--- EXERCISE DETAILS ---
Please restate every line below exactly, without any pictures.

--- STORED DATA ---
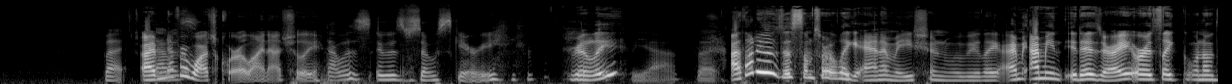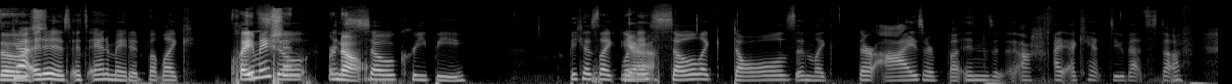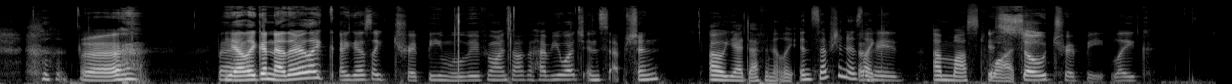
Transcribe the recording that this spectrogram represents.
But I've never was- watched Coraline actually. That was it was so scary. Really? yeah, but I thought it was just some sort of like animation movie. Like I mean, I mean, it is right, or it's like one of those. Yeah, it is. It's animated, but like claymation still- or it's no? so creepy. Because like when Yeah. they sew like dolls and like their eyes are buttons and ugh, I I can't do that stuff. Uh, But, yeah, like another like I guess like trippy movie. If you want to talk, have you watched Inception? Oh yeah, definitely. Inception is like a must it's watch. so trippy. Like,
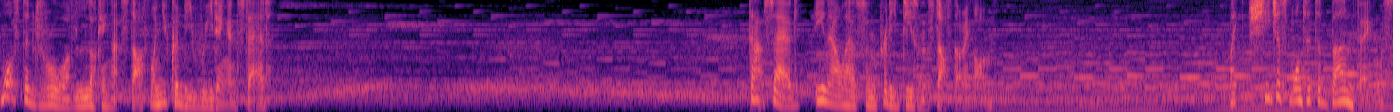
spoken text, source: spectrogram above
What's the draw of looking at stuff when you could be reading instead? That said, Enel has some pretty decent stuff going on. Like, she just wanted to burn things.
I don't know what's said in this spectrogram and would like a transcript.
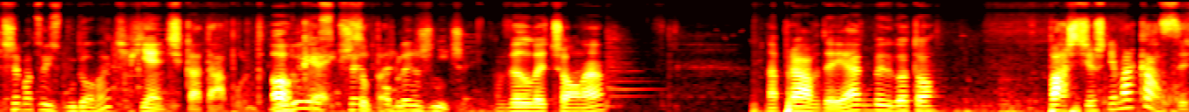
Trzeba coś zbudować? 5 katapult. Okej, sprzęt super. oblężniczy. Wyliczone. Naprawdę, jakby go to... Patrzcie, już nie ma kasy.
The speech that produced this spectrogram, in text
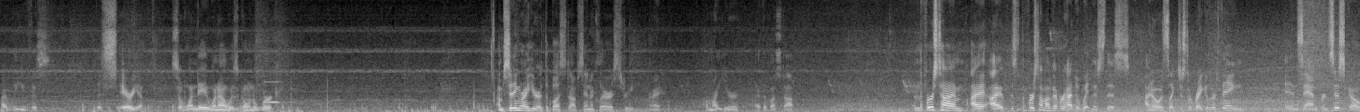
I leave this this area. So one day when I was going to work, I'm sitting right here at the bus stop, Santa Clara Street, right? I'm right here at the bus stop. And the first time I, I this is the first time I've ever had to witness this. I know it's like just a regular thing, in San Francisco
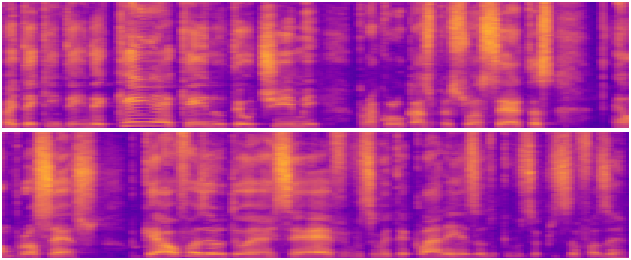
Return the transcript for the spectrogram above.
Vai ter que entender quem é quem no teu time para colocar as pessoas certas. É um processo. Porque ao fazer o teu RCF, você vai ter clareza do que você precisa fazer.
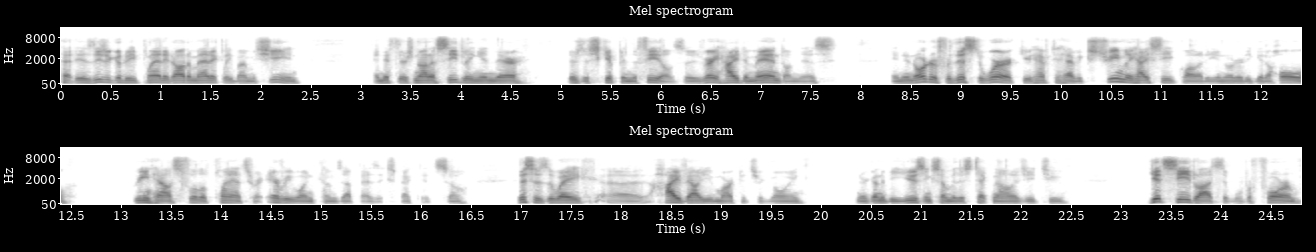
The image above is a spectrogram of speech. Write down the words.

--- REPLY TO THE EXERCISE ---
Transcribe the recording that this spectrogram represents.
But I've never was- watched Coraline actually. That was it was so scary. Really? yeah, but I thought it was just some sort of like animation movie. Like I mean, I mean, it is right, or it's like one of those. Yeah, it is. It's animated, but like claymation still- or it's no? so creepy. Because like when Yeah. they sew like dolls and like their eyes are buttons and ugh, I I can't do that stuff. Uh, But, yeah, like another like I guess like trippy movie. If you want to talk, have you watched Inception? Oh yeah, definitely. Inception is like a must it's watch. so trippy. Like,
spoken text, source: spectrogram above
What's the draw of looking at stuff when you could be reading instead? That said, Enel has some pretty decent stuff going on. Like, she just wanted to burn things.
I don't know what's said in this spectrogram and would like a transcript.
Trzeba coś zbudować? 5 katapult. Okej, sprzęt super. oblężniczy. Wyliczone. Naprawdę, jakby go to... Patrzcie, już nie ma kasy.
The speech that produced this spectrogram, in text
I leave this this area. So one day when I was going to work, I'm sitting right here at the bus stop, Santa Clara Street, right? I'm right here at the bus stop. And the first time I, I this is the first time I've ever had to witness this. I know it's like just a regular thing, in San Francisco
Return the transcript for the spectrogram above.
Vai ter que entender quem é quem no teu time para colocar as pessoas certas. É um processo. Porque ao fazer o teu RCF, você vai ter clareza do que você precisa fazer.
The image above is a spectrogram of speech. Write down the words.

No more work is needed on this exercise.